Once upon a time, interesting cars could be bought brand new by high school kids with part time jobs. Now a mortgage is required.

0

Share this post


Link to post
Share on other sites

Contractor = mass transit > impossible.

I also don't care to be beholden to routes & schedules, but as stated; that's immaterial.

That's my reality as well.

Not to mention that I'd never live in an urban setting for anything.

0

Share this post


Link to post
Share on other sites

It priorities, there are more important things than cars. I know people who make pretty good money who drive around in 5-10 year old Nissans and Hondas, but they own houses, continue their educations and take European vacations. People who would rather have life experiences than roll around in a Camaro.

1

Share this post


Link to post
Share on other sites

A "shirtless on COPS" experience isn't something most people in the 18-30 age group are after.

0

Share this post


Link to post
Share on other sites

A "shirtless on COPS" experience isn't something most people in the 18-30 age group are after.

I don't think the wifebeater crowd can even afford the 5th Gen Camaro.

0

Share this post


Link to post
Share on other sites

In my own circle of friends, only one other person besides myself has a car, one other person has a drivers license but doesn't drive anywhere at all. This, however, on all of them, is not for the lack of monetary ability to afford to buy and operate a nice enough car.
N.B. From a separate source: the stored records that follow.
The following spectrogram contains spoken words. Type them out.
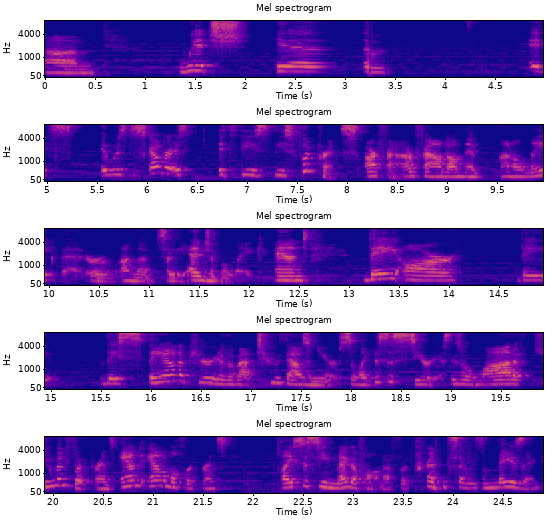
um, which is um, it's it was discovered. It's, it's these these footprints are found are found on the on a lake bed or on the sorry the edge of a lake, and they are they they span a period of about 2000 years. So like this is serious. These are a lot of human footprints and animal footprints pleistocene megafauna footprints. It was amazing.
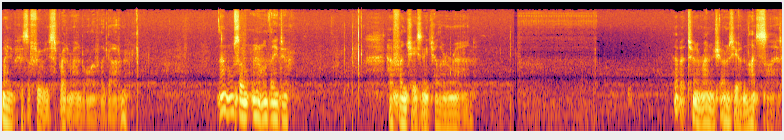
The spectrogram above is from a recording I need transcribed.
Mainly because the food is spread around all over the garden. And also, you know, they do have fun chasing each other around. How about turning around and showing us your nice side?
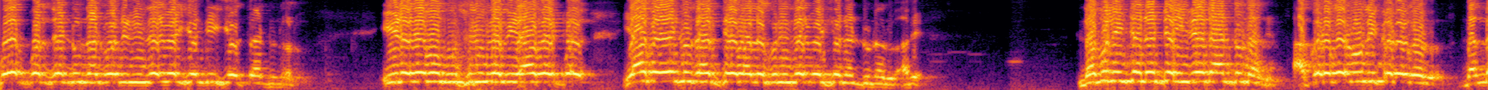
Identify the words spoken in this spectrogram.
ఫోర్ పర్సెంట్ ఉన్నటువంటి రిజర్వేషన్ తీసేస్తున్నారు ఈడనేమో ముస్లింలకు యాభై యాభై ఏళ్ళు దాటితే వాళ్ళకు రిజర్వేషన్ అంటున్నారు. అరే డబుల్ ఇంజన్ అంటే ఇదేనా అంటున్నాను. అక్కడ ఒక రూల్ ఇక్కడ ఒక రూల్. దంద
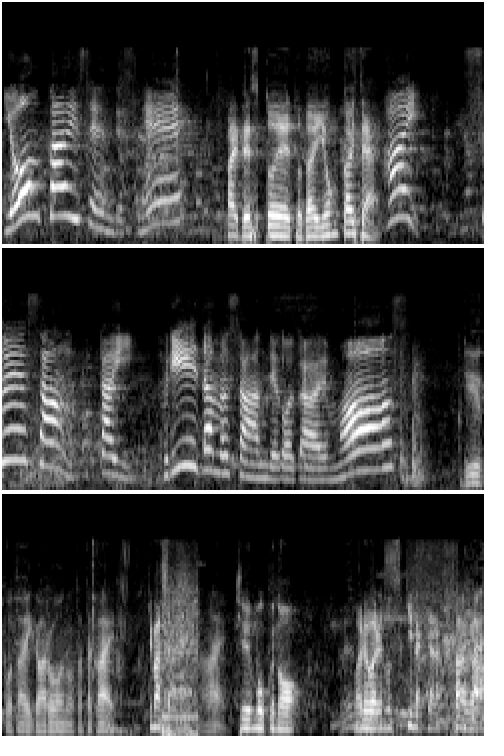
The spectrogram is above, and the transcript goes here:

This can be frustrating at times because they always want to go all over the place and when we're all together it's two people doing all the driving- gas isn't cheap. Along with my other driving friend we've actually had to start operating like a cartel for gas money because we both end up putting at least 100km extra per week catering to people who don't drive.

Edited by vonVeezelsnider
0

Share this post


Link to post
Share on other sites

Your content will need to be approved by a moderator

Guest
You are commenting as a guest. If you have an account, please sign in.
Reply to this topic...

×   You have pasted content with formatting.   Remove formatting

×   Your link has been automatically embedded.   Display as a link instead

×   Your previous content has been restored.   Clear editor